“But I don’t need a show-cat” – that’s the majority of pet owners, right? Why choose a breeder who has shown their cats if you’re simply looking for a loving kitty? If you are a breeder reading this, you may wonder whether showing is worth the time and expense. What are the benefits?
Benefits to Pet Owners of Choosing a Breeder Who Shows: Breeders show as a way of learning about their breed, networking with other breeders, and building their cattery’s reputation and visibility to the public. Earning titles proves that their cats meet the breed standard so that your kitten will look like the breed you fell in love with.
Show cats have to be well-maintained and free of illness. Additionally, showing helps ensure that your kitten’s parents will be well-socialized
and have sound temperaments.
Finally, showing indicates that the breeder cares about improving the breed and finding new lines to work with. Ask your potential breeder how he or she works to improve the breed. The answer will tell you a lot. A good breeding program isn’t just about making kittens as pets; it’s about making better cats according to the standard for the breed, while at the same time producing genetically healthy and diverse offspring.
For breeders: I’m not saying you need to show year after year or that winning is super important. Rather, I am saying that the value of showing goes beyond earning titles. Attending even one show is worthwhile because you will gain feedback on your cats and learn how to assess and improve your breed. Also, the show hall is a perfect place to spread the word about your breed and cattery. Plus, it is fun making new cat-loving friends and shopping at the vendors!
In summary, showing isn’t about being snobby or elitist; it’s about working to create cats sound in mind and body. Showing is about working to better the breed and preserve something that can’t just be found in a shelter.
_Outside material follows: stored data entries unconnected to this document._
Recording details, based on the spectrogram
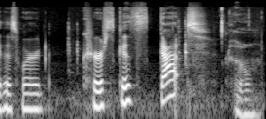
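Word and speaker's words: Kurzgesagt: I don't know how to say this word Kus Scot oh right here you'd say it kest K Gat K G is that German that here you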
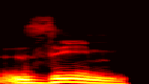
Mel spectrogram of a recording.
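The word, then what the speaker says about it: gym: জি ওয়াই এম জিম লক্ষ্য করো এই শব্দটির প্রথমেই আছে জি তাহলে জি এর উচ্চারণটা কি হবে এখানে সেটা জানার জন্য আমাদেরকে দেখতে হবে যে জি এর পরের বর্ণটা কি আছে তাইতো এখানে আমরা দেখতে পাচ্ছি জি এরপরে ওয়াই আছে তার মানে জি এর পরিবর্তে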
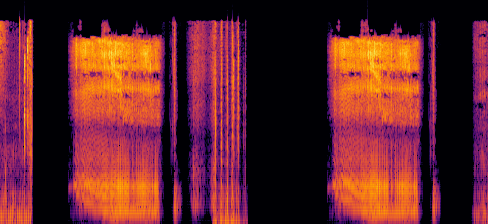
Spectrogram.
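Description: A cat yowls loudly.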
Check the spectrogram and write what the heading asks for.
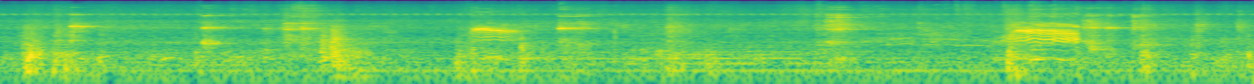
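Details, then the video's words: Si Meong, the pampered cat of a coffee stall in Aceh, Indonesia, that stays up through the night till dawn, utters several drawn-out wavering meows, the longest near the end, amid clinking cups and dishes. "Kucing Warkop Aceh ini Bisa Ngomong | Talking Cat"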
Interested in giving showing a shot? Check out the Cat Fanciers’ Association “newbie” page to learn about getting started.
*This post is adapted from Terri Lewin Gilbert’s article on dog showing here